The red line shows a healthy person who dies suddenly. To change the course of this death would require prevention of the proximate cause, like seat-belts for car accidents or depression screening and treatment for prevention of suicide. The green line represents a self-limited disease, like the common cold. A cold lasts just a few days. By the time patients seek treatment (at the red dot) when the symptoms are at the worst, there is usually just a few days of symptoms left. Any intervention started would seem to work unless the illness trajectory is carefully compared to a placebo-controlled disease trajectory. Dozens of products exist to treat the common cold. None have solid evidence that they change the illness trajectory but patients swear by them because of their own anecdotal experiences (think Vitamin C, which has been tested in nearly 30 randomized trials and found to be ineffective for treatment of the common cold). Physicians will prescribe an antibiotic at the same point and patients will pay to come and be mistreated in this manner (most commonly a Z-pack, which is dosed and indicated for treatment of community acquired pneumonia).

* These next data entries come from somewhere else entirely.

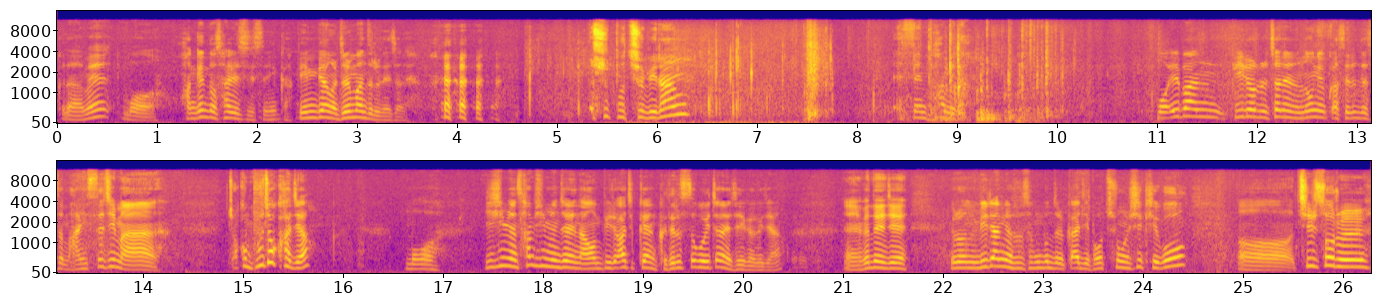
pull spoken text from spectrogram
그 다음에 뭐 환경도 살릴 수 있으니까 빈병을 덜 만들어내잖아요. 슈퍼춥이랑 SM팜이랑 뭐 일반 비료를 전에는 농협가스 이런 데서 많이 쓰지만 조금 부족하죠. 뭐 20년, 30년 전에 나온 비료 아직 그냥 그대로 쓰고 있잖아요, 저희가 그죠? 예, 근데 이제 이런 미량 요소 성분들까지 보충을 시키고 어, 질소를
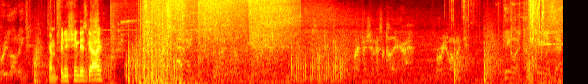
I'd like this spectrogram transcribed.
Reloading. I'm finishing this guy. My vision is clear. Reloading. Healing. Give me a sec.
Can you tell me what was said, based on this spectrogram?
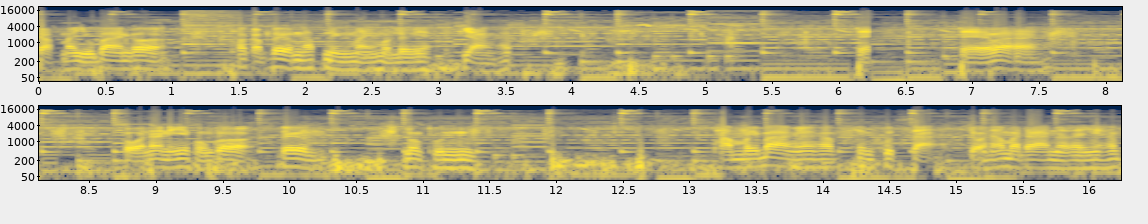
กลับมาอยู่บ้านก็เท่ากับเริ่มนับหนึ่งใหม่หมดเลยทุกอย่างครับ แต่ว่าก่อนหน้านี้ผมก็เริ่มลงทุนทำไว้บ้างแล้วครับ เช่นขุดสระเจาะน้ำบาดาลอะไรเงี้ยครับ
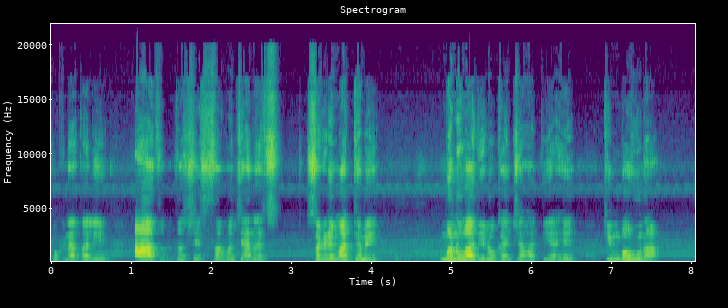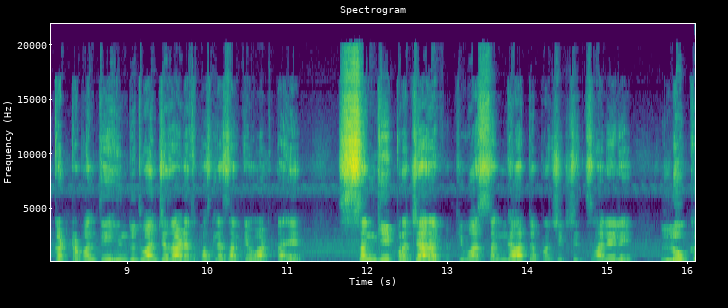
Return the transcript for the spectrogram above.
ठोकण्यात आली. आज जसे सर्व चॅनल्स सगळे माध्यमे मनुवादी लोकांच्या हाती आहेत किंबहुना कट्टरपंथी हिंदुत्वांच्या जाळ्यात फसल्यासारखे वाटत आहेत. संघी प्रचारक किंवा संघात प्रशिक्षित झालेले लोक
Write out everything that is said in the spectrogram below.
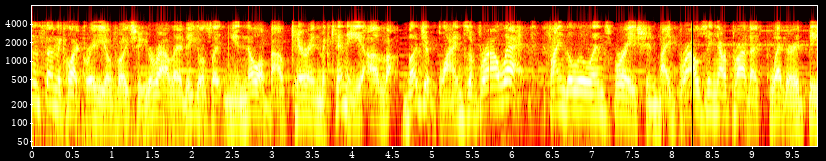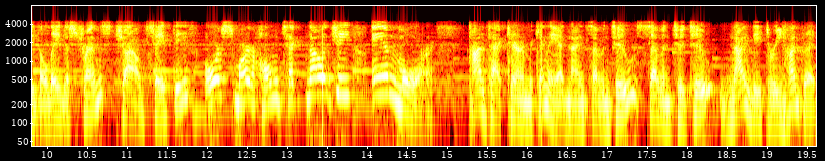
is Sonny Clark, radio voice of your Rowlett Eagles, letting you know about Karen McKinney of Budget Blinds of Rowlett. Find a little inspiration by browsing our product, whether it be the latest trends, child safety, or smart home technology, and more. Contact Karen McKinney at 972-722-9300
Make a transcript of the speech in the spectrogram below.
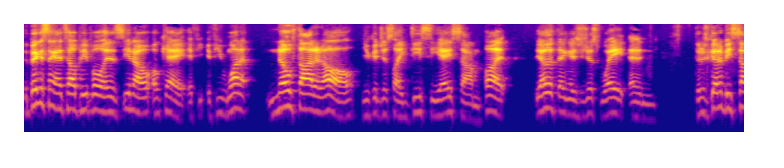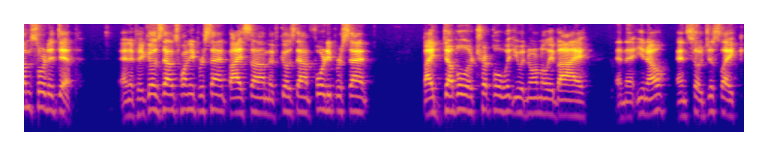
the biggest thing I tell people is, you know, okay, if if you want to no thought at all, you could just like DCA some. But the other thing is you just wait and there's going to be some sort of dip. And if it goes down 20%, buy some. If it goes down 40%, buy double or triple what you would normally buy. And then, you know, and so just like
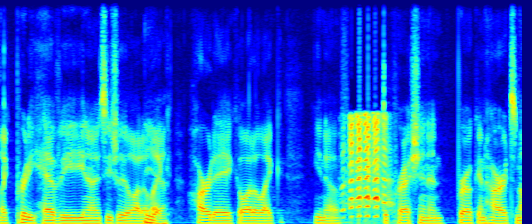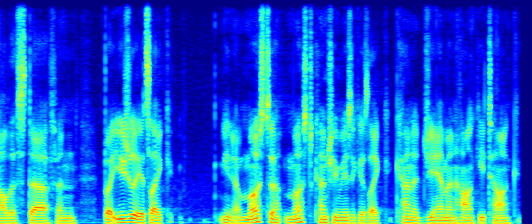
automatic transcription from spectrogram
like pretty heavy. You know, it's usually a lot of Yeah. like heartache, a lot of like you know depression and broken hearts and all this stuff. And but usually it's like you know most of most country music is like kind of jamming honky tonk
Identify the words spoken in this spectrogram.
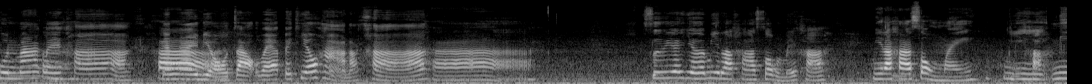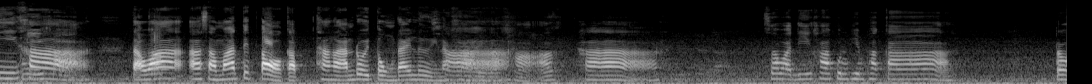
คุณมากเลยค่ะค่ะ ยังไงเดี๋ยวจะแวะไปเที่ยวหานะคะค่ะซื้อเยอะๆมีราคาส่งไหมคะ มีราคาส่งไหมมีค่ะมีค่ะมีค่ะ แต่ว่าอ่าสามารถติดต่อกับทางร้านโดยตรงได้เลยนะคะใช่นะคะค่ะ สวัสดีค่ะคุณพิมพาการอ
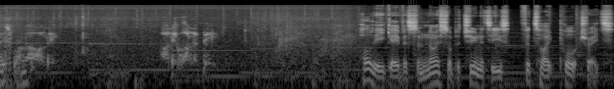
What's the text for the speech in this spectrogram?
This one Holly. Holly Wallaby. Holly gave us some nice opportunities for type portraits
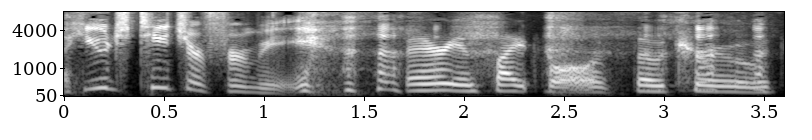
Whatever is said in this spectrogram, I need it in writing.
a huge teacher for me. very insightful. It's so true. It's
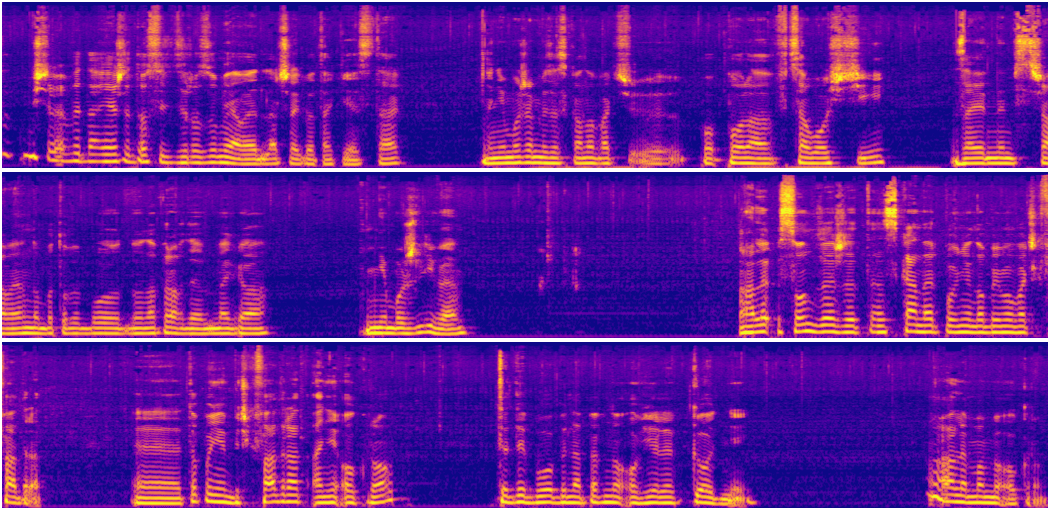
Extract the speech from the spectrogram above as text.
To, mi się wydaje, że dosyć zrozumiałe, dlaczego tak jest, tak? No nie możemy zeskanować y, po, pola w całości za jednym strzałem, no bo to by było no naprawdę mega niemożliwe. Ale sądzę, że ten skaner powinien obejmować kwadrat. E, to powinien być kwadrat, a nie okrąg. Wtedy byłoby na pewno o wiele wygodniej. No ale mamy okrąg.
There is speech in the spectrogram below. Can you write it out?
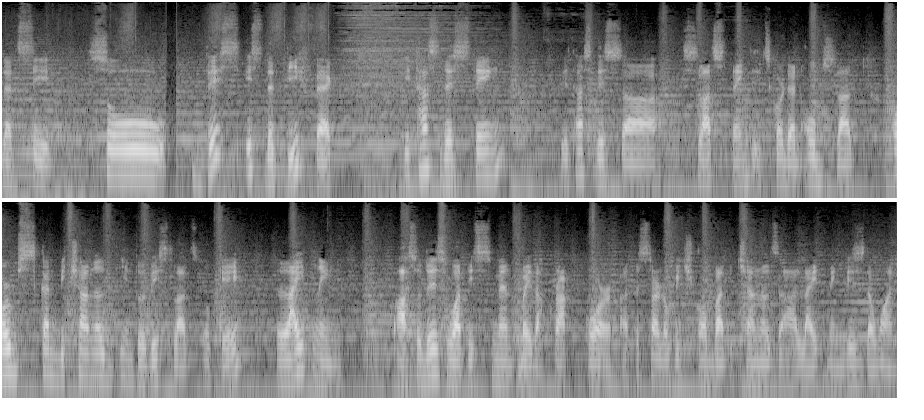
let's see. So this is the defect. It has this thing it has this uh, slots thing. It's called an orb slot. Orbs can be channeled into these slots. Okay. Lightning. Uh, so this is what is meant by the crack core. At the start of each combat, it channels uh, lightning. This is the one.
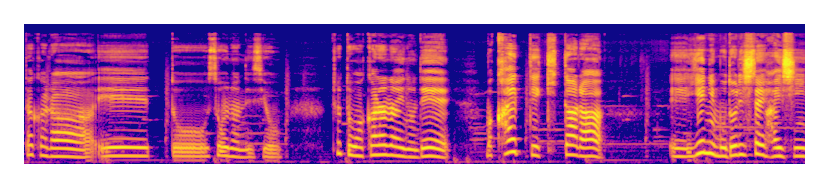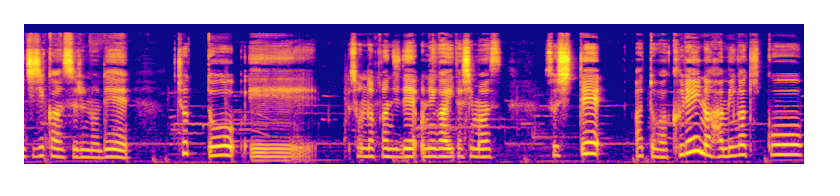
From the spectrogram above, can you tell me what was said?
だから、えー、っと、そうなんですよ。ちょっとわからないので、まあ、帰ってきたら、えー、家に戻りしたい配信1時間するので、ちょっと、えー、そんな感じでお願いいたします。そして、あとはクレイの歯磨き粉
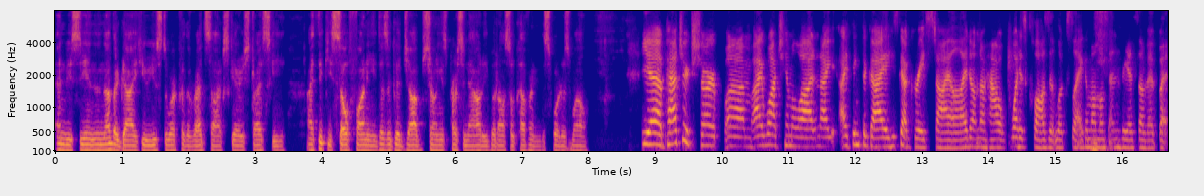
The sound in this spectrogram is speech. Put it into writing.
NBC. And another guy who used to work for the Red Sox, Gary Striewski. I think he's so funny. He does a good job showing his personality, but also covering the sport as well. Yeah, Patrick Sharp. Um, I watch him a lot, and I I think the guy he's got great style. I don't know how what his closet looks like. I'm almost envious of it, but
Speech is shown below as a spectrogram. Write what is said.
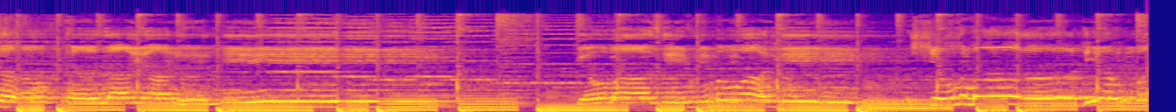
ဆောင်ခံစားရတဲ့လေပြောပါစေမင်းမဝလေးအရှုံးသမားတို့တယောက်မှ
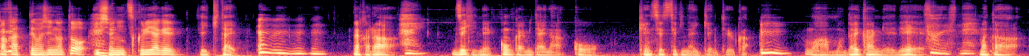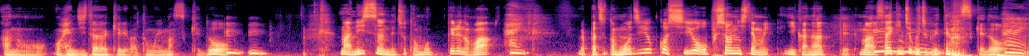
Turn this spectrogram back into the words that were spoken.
分かってほしいのとはい。一緒に作り上げていきたい、うんうんうんうん。だからはい。ぜひね今回みたいなこう建設的な意見というかうん。はもう大歓迎でそうですね。またあのお返事いただければと思いますけど、うんうん。まあリッスンでちょっと思ってるのははい。やっぱちょっと文字起こしをオプションにしてもいいかなってまあ最近ちょくちょく言ってますけど、はい。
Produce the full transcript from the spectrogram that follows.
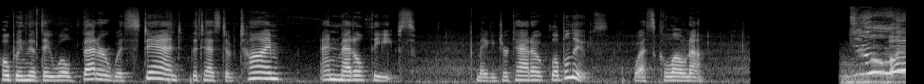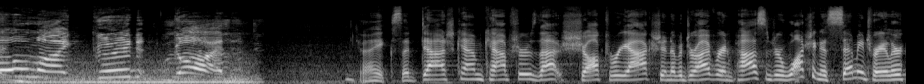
hoping that they will better withstand the test of time and metal thieves. Megan Turcato, Global News, West Kelowna. Oh my good God. Yikes. A dash cam captures that shocked reaction of a driver and passenger watching a semi trailer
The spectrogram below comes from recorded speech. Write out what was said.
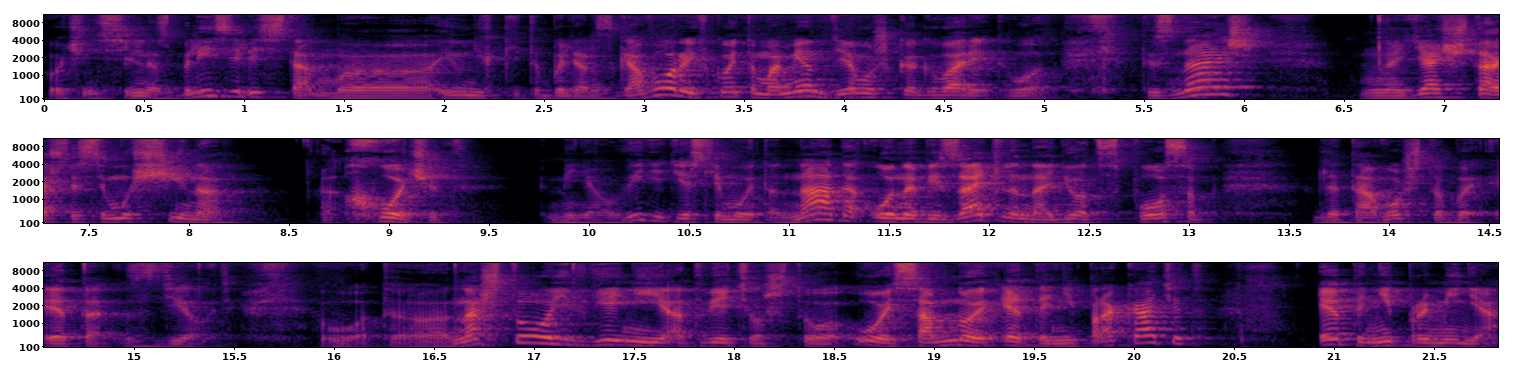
очень сильно сблизились, там, э, и у них какие-то были разговоры, и в какой-то момент девушка говорит, вот, ты знаешь, я считаю, что если мужчина хочет меня увидеть, если ему это надо, он обязательно найдет способ для того, чтобы это сделать. Вот. Э, на что Евгений ответил, что, ой, со мной это не прокатит, это не про меня.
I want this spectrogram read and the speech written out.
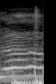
最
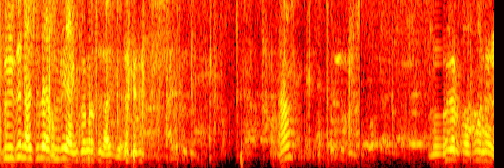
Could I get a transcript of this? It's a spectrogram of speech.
দুইজন আসলে এখন একজন আছে আসবে। হ্যাঁ? কখনের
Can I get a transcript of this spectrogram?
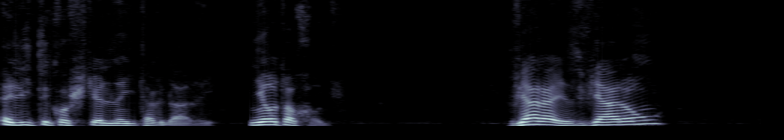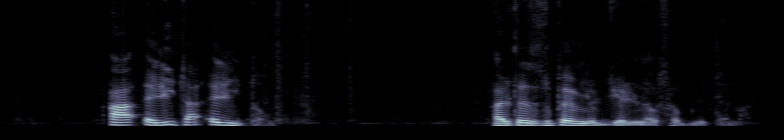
elity kościelnej i tak dalej. Nie o to chodzi. Wiara jest wiarą, a elita elitą. Ale to jest zupełnie oddzielny, osobny temat.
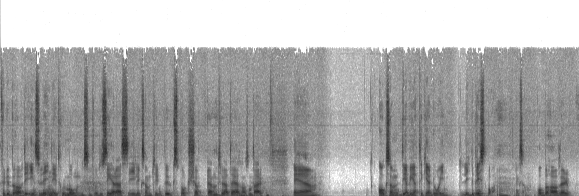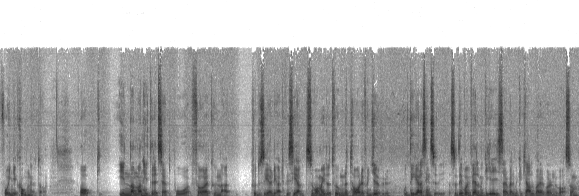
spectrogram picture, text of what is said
för du behövde, insulin är ett hormon som produceras i liksom typ bukspottkörteln tror jag att det är eller något sånt där. Eh, och som diabetiker då in, lider brist på. Liksom, och behöver få injektioner utav. Och innan man hittar ett sätt på för att kunna producera det artificiellt så var man ju då tvungen att ta det från djur och deras insulin. Så det var väldigt mycket grisar och väldigt mycket kalvar eller vad det nu var som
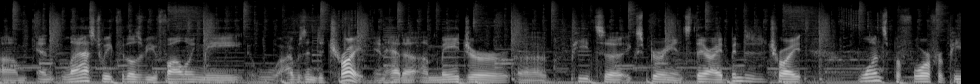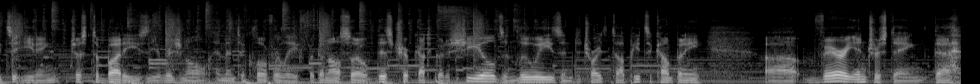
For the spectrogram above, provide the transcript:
Um, and last week, for those of you following me, I was in Detroit and had a, a major uh, pizza experience there. I had been to Detroit once before for pizza eating, just to Buddy's, the original, and then to Cloverleaf. But then also this trip got to go to Shields and Loui's and Detroit Style Pizza Company. Uh, very interesting that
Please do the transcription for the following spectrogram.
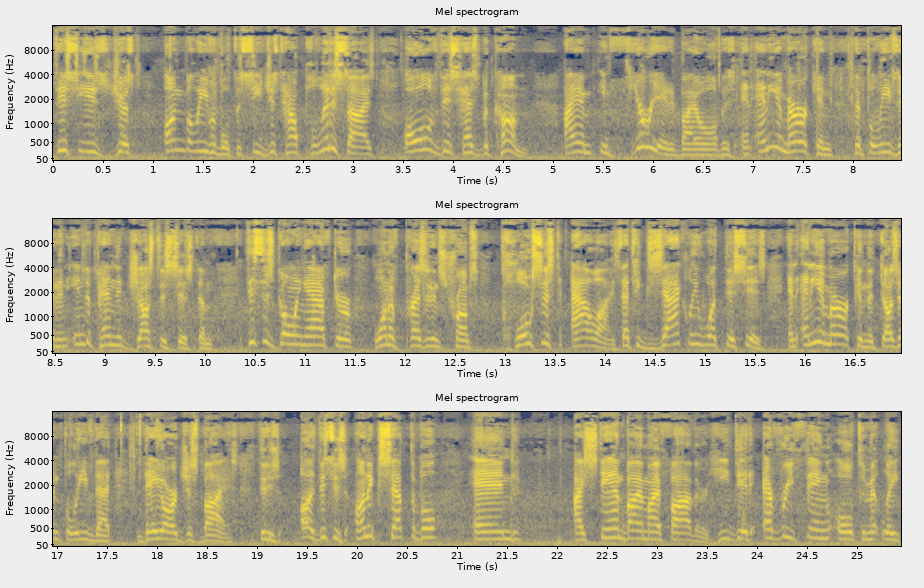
this is just unbelievable to see just how politicized all of this has become. I am infuriated by all of this, and any American that believes in an independent justice system, this is going after one of President Trump's closest allies. That's exactly what this is. And any American that doesn't believe that, they are just biased. That is, uh, this is unacceptable, and I stand by my father. He did everything ultimately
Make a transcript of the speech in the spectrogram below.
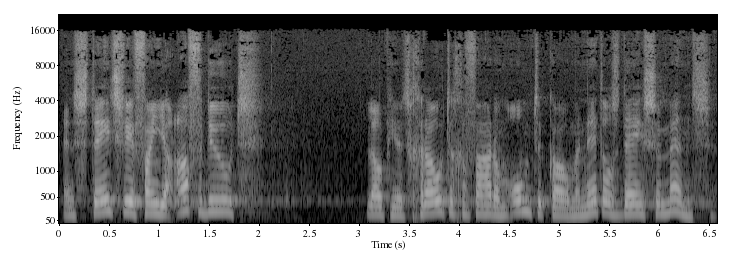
en steeds weer van je afduwt, loop je het grote gevaar om om te komen, net als deze mensen.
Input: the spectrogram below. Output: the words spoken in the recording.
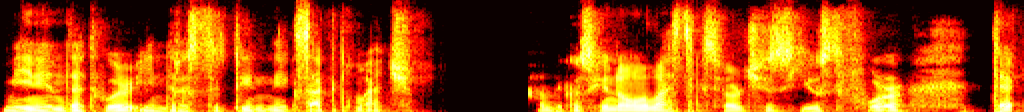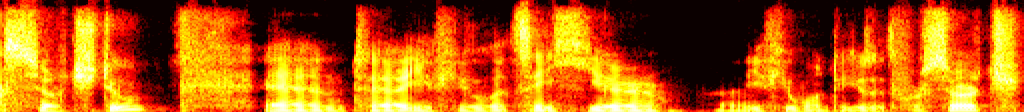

The yellow line represents a typical chronic disease. There are ups and downs of chronic diseases that may be random, may be related to an intervention, or may be related to less obvious things. For example, a newly diagnosed diabetic may be motivated to eat well and exercise; after a period of time, she may become depressed and her diabetes suffers because less attention is paid to diet and exercise. Eventually, the depression subsides and the condition improves. Lots of extrinsic and intrinsic factors may affect the course of the disease. If it is an insulin-dependent diabetes, then without insulin, she will die. The dotted yellow line shows a disease trajectory for type 1 diabetes without insulin. When we compare this disease trajectory to the one of diabetes with insulin, clearly insulin is an effective intervention.

The next intervention for diabetes did precede an improvement in the course of the disease but did not change the disease trajectory. Anecdotally, this new intervention seems to work well, but hopefully a large systematic study would show that it is no better than placebo. Imagine that a diabetic is doing poorly and buys some chromium off of a website. The hope that this miracle will make a difference gives the diabetic new optimism and the disease actually does improve – either by chance or because of a change in hopefulness. Either way, this is the placebo effect: simply a regression to the mean.

The whole field of alternative medicine and non-evidence based medicine is largely based upon people’s inability to recognize regression to the mean. Desperate people seek any treatment when they are at their worst. If they have a self-limited disease, any treatment will probably work. Even if they have a chronic disease, they will probably notice some period of improvement.

This fallacy is related to the Clustering Illusion, which we’ll talk about later. Unfortunately, most published scientific studies that focus on the association between two variables are also flawed by this concept. Always remember, 80% of medical studies published this year are wrong and will eventually be reversed. This week, for example, it was Vitamin D and Calcium for bone health. Wonder what it will be next week?